The summit opened with a presentation from Dr. David Naylor, chair of Canada’s Fundamental Science Review panel, which tabled a report in April recommending $1.3 billion in additional federal science spending over four years, to bring total annual expenditure to $4.8 billion by 2022.
Naylor warned that without increased funding Canada risks a “stall-out relative to peer nations.” The decline in spending, he said, is “deeply worrying” and risky, particularly because of the subsequent loss of early-stage researchers. “This is a leadership moment. Canada has fallen behind.”
Naylor also emphasized the need for stronger, more accountable mechanisms to govern federal science decisions. His report calls for an independent National Advisory Council on Research and Innovation, a suggestion that was endorsed at the summit by the Ottawa-based Evidence for Democracy.
Much of the summit was devoted to brainstorming and debating strategies to encourage the government increase funding in next year’s budget.
“We don’t want to argue that researchers are entitled to support, which comes across as entitled,” said University of Ottawa biologist Jeremy Kerr. “We’ve got to be able to describe the benefits to Canadians.”

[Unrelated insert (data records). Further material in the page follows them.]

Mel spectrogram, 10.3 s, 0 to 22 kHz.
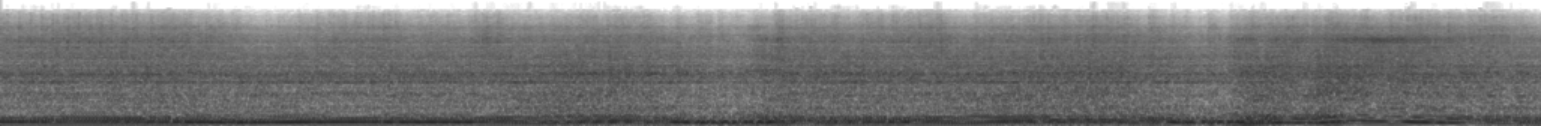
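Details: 1976 Yamaha RD400 two-stroke, just revived after five years stored, in a workshop: lively buzz, revs rising and falling cleanly under throttle with no misses or knocks; runs healthy.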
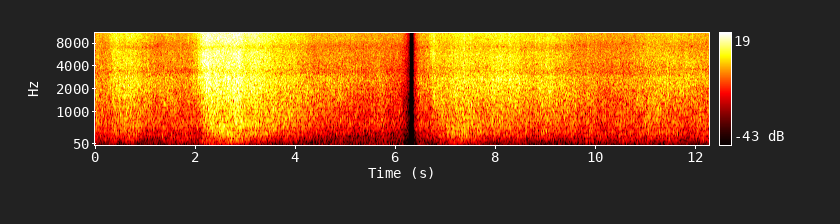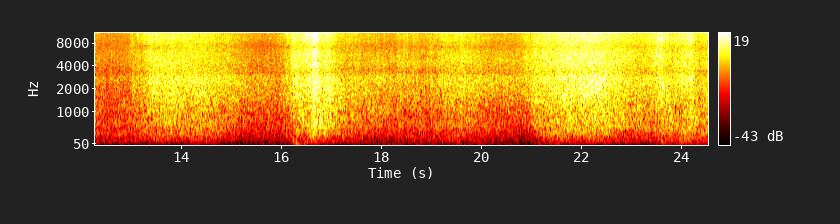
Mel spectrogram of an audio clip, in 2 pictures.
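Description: Ocean waves crash and wash up on a shore in surges.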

“We’ve found that what resonates with politicians is local job creation,” added David Hill, scientific director of Lawson Research Institute in London, England. “We should strongly emphasise that investment in science does that.”
The summit concluded with a unanimous vote endorsing the recommendations of the Naylor report.
“We need to tell the government this is a very good report which we fully support,” said Jim Woodgett, cochair of the summit and director of research at the Lunenfeld-Tanenbaum Research Institute.
“The message is that we want the government to implement the Naylor Report now, and implement it fully,” Mehrdad Hariri, president and CEO of the Canadian Science Policy Centre, said.
A message to the gathering from the federal Minister of Science, Kirsty Duncan, emphasized the need to balance science spending with the needs of “marginalised and disadvantaged people.”